The majority's conclusion that one can enter into a contract to loan money to another and be "unaware of it" finds no support in the law of contracts or of negotiable instruments.
(3) In disregard of the facts, the majority hold that the Russells were offering to borrow money from any lender at a usurious rate of interest. After making this erroneous factual determination, the majority cite 165 A.L.R. at 642, which states that "If a note is offered for discount by the maker," the stigma of usury attaches. Mrs. Henderson, in the instant case, was not the maker of this note and mortgage. She was the payee, and, as such, she sold her note and mortgage to the Baskes through her broker, Stevens-Norton, Inc.
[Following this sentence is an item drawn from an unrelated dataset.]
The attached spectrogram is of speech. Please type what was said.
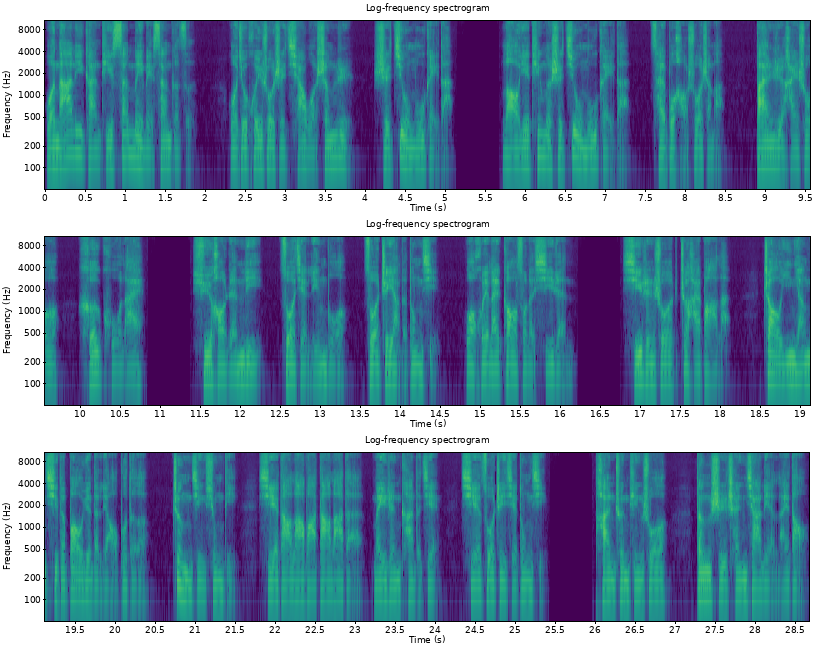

It is the law of this state that the owner and payee of a negotiable instrument may sell his security at a discount and such transaction is not usurious. Acme Finance Co. v. Zapffe, 161 Wn. 312, 296 P. 1050 (1931). In the cited case, the note was discounted 12 per cent, and in the instant case, the discount to the purchaser was only 6 per cent.
(4) It is the established law of this state that factual issues are resolved in the trial court, yet, in total disregard of this well established rule, the majority find that "She [Mrs. Henderson] thought she was an accommodation endorser." The trial court made no such finding and the evidence is entirely to the contrary. Her name appears in the note as "payee." She assigned the note, as named payee, to the Baskes. As payee, she executed a separate assignment of the mortgage, which was recorded. These written instruments establish conclusively that Mrs. Henderson knew that she was the payee mentioned. Her conduct certainly was not that of an accommodation endorser, and there is nothing in the record to sustain this factual determination made by the majority.
Whether one has loaned money to another, thereby becoming a lender, is a factual determination. The trial court did not find that the Baskes had loaned any money to the Russells; nor did the Russells testify that they thought they had borrowed any money from the Baskes. There is no evidence in this record to sustain the conclusion of the majority that the relationship of borrower and lender existed between the Russells and the Baskes.
(5) The majority put their stamp of approval on deceit and misconduct. It is conceded that the Russells and Mrs. Henderson entered into an illegal transaction, in that the Russells knowingly executed a note and mortgage to Mrs. Henderson for which she gave no consideration. In furtherance of their deceptive conduct, the mortgage was recorded so that it gave notice to the world that Mrs. Henderson was the owner of a second mortgage on the Russells' property. To accomplish their fraudulent design, they then offered to sell the note and mortgage through their broker, Stevens-Norton, Inc., at a 6 per cent discount. The Baskes were not aware of this subterfuge, and were innocent purchasers for value.
The majority state: "The net amount made available to the defendant [Russell] was $4,750. After the defendant had repaid $550 of this amount, he defaulted." The court awarded judgment against the Russells in the sum of $1,808. Therefore, the Russells were unjustly enriched, as a result of their own misconduct, in the amount of $2,392.
It has never been the policy of this court to reward dishonesty and penalize the victim. Scroggin v. Worthy, 51 Wn.2d 119, 316 P.2d 480 (1957); Wooddy v. Benton Water Co., 54 Wn. 124, 102 P. 1054 (1909).
I agree with the majority that the commission charged by Stevens-Norton, Inc., is an unconscionable fee. However, regulation of these investment brokers is a legislative matter. If the Russells and Mrs. Henderson were over-reached by their agent, they have a cause of action against Stevens-Norton, Inc.
For the reasons stated, the judgment of the trial court should be reversed.
HILL, WEAVER, and HUNTER, JJ., concur in the result of the dissent.